• _Data entries_
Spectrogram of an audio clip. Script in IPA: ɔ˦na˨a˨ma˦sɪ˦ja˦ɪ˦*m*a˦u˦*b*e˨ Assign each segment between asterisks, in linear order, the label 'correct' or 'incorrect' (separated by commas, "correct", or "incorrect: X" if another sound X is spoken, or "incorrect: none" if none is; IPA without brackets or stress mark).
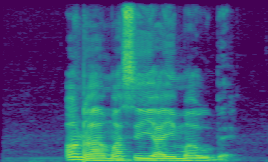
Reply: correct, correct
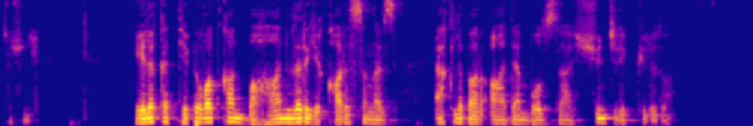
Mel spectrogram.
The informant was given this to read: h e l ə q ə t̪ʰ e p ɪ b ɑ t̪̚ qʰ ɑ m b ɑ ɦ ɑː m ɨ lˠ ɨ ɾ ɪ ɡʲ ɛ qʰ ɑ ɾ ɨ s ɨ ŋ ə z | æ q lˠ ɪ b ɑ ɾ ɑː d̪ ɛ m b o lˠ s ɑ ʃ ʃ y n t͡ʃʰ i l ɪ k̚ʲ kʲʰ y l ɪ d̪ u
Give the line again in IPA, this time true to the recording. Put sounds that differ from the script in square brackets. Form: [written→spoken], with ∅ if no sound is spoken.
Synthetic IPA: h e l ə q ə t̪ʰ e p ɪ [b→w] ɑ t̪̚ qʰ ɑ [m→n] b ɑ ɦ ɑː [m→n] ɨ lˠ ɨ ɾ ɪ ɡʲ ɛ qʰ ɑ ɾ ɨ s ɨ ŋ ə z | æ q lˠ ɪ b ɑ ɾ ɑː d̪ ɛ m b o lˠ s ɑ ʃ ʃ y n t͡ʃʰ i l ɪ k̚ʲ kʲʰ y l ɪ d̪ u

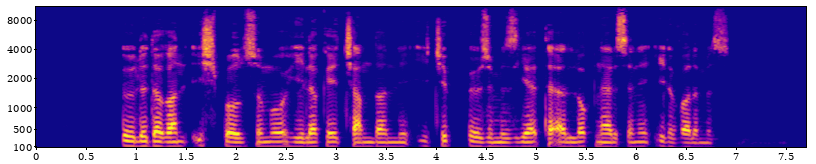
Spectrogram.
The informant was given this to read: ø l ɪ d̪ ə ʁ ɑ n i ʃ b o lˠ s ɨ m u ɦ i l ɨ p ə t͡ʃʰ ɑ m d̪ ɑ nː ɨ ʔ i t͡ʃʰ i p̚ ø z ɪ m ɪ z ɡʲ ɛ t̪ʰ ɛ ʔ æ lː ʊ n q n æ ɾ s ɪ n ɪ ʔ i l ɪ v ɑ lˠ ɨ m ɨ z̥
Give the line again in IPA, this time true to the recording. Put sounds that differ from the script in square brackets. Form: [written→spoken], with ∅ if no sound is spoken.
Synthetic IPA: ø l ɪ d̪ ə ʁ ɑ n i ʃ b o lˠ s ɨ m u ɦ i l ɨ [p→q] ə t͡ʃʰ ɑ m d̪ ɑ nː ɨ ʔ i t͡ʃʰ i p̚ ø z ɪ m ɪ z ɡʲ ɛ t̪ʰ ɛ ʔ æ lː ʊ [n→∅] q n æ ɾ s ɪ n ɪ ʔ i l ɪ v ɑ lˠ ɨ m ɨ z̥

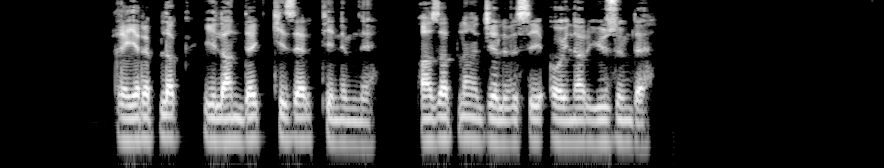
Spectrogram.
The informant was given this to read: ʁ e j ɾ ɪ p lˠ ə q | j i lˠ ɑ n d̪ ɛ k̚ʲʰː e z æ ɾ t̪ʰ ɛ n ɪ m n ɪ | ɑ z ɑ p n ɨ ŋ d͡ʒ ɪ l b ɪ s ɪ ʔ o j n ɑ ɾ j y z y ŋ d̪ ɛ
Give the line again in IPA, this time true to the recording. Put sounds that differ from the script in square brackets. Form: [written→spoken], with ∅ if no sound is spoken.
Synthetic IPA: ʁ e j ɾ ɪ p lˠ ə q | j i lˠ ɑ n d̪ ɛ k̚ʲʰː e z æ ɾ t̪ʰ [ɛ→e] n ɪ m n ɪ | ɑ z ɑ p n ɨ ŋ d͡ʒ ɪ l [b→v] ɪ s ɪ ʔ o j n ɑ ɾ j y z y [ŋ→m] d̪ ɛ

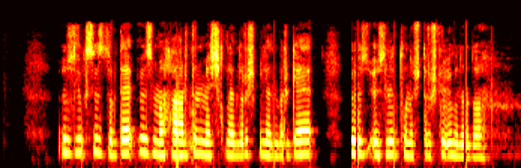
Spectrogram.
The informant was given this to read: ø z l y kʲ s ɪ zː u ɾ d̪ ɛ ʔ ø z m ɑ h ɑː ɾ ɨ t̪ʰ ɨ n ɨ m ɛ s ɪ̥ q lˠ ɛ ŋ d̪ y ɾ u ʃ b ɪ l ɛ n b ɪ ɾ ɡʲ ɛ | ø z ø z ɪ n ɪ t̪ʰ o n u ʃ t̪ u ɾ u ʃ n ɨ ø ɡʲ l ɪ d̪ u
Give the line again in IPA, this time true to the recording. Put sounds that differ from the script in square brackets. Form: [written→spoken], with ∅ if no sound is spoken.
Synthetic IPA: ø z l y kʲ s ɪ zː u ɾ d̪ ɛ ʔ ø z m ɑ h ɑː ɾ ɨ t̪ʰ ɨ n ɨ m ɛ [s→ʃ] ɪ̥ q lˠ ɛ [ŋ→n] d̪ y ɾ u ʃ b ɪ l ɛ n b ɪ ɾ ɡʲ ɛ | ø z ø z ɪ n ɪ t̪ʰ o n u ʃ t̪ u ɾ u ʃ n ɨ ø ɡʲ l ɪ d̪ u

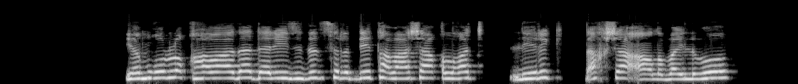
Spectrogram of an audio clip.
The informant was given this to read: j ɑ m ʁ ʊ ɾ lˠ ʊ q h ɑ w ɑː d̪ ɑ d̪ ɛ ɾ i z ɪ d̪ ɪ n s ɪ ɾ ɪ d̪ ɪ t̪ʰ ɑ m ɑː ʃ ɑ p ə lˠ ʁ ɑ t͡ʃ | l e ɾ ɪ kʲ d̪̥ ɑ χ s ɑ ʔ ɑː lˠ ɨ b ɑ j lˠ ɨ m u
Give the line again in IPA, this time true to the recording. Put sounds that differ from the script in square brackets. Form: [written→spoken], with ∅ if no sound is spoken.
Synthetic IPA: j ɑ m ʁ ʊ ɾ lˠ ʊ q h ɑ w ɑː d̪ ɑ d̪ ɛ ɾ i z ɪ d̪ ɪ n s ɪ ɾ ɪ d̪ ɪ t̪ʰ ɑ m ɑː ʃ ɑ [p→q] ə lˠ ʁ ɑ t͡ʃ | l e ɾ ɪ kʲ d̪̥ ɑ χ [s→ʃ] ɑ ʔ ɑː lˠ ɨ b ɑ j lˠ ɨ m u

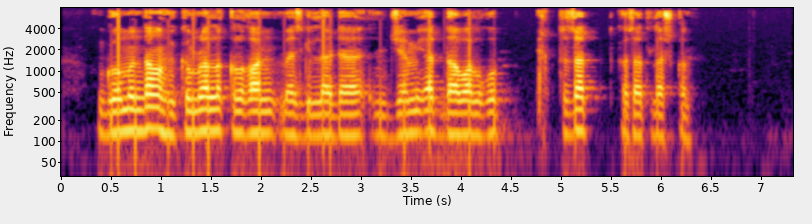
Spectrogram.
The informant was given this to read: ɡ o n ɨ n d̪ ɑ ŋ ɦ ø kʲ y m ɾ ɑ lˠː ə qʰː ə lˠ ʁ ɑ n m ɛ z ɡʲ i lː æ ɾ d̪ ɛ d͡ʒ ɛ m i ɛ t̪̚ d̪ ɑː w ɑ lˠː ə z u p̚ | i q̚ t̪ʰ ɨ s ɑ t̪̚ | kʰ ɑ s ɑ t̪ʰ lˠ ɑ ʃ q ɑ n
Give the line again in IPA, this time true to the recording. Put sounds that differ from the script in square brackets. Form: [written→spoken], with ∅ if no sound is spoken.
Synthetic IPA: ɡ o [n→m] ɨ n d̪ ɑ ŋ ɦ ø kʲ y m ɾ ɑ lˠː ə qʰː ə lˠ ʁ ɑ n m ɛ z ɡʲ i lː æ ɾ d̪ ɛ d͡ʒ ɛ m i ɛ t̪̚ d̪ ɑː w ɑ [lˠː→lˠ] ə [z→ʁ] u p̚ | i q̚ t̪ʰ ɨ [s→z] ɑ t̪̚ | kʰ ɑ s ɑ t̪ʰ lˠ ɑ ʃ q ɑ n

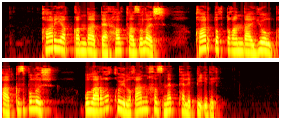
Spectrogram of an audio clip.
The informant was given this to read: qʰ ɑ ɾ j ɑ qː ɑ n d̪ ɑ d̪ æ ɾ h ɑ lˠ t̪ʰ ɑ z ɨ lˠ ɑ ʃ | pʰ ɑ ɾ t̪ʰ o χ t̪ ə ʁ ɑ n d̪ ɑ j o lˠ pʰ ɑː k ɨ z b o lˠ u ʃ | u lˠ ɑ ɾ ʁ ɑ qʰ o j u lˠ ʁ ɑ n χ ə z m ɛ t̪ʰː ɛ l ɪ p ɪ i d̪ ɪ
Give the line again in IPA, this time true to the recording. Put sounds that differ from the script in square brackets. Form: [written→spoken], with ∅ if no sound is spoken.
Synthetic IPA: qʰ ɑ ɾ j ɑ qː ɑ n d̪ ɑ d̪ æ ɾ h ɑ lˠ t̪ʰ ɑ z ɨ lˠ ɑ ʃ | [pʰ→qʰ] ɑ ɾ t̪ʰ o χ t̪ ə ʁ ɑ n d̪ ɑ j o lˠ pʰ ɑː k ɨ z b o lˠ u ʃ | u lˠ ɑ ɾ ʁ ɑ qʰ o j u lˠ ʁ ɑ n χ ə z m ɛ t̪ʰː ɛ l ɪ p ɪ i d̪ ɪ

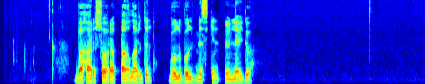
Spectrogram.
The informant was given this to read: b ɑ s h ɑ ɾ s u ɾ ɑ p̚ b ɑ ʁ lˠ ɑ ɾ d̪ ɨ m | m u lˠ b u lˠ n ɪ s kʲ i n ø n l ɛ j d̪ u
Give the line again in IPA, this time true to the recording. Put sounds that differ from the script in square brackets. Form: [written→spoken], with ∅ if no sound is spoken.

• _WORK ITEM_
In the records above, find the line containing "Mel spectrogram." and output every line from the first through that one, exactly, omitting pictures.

• _RESULT OF THIS TASK_
Spectrogram of an audio clip. Script in IPA: ɔ˦na˨a˨ma˦sɪ˦ja˦ɪ˦*m*a˦u˦*b*e˨ Assign each segment between asterisks, in linear order, the label 'correct' or 'incorrect' (separated by commas, "correct", or "incorrect: X" if another sound X is spoken, or "incorrect: none" if none is; IPA without brackets or stress mark).
Reply: correct, correct
Mel spectrogram.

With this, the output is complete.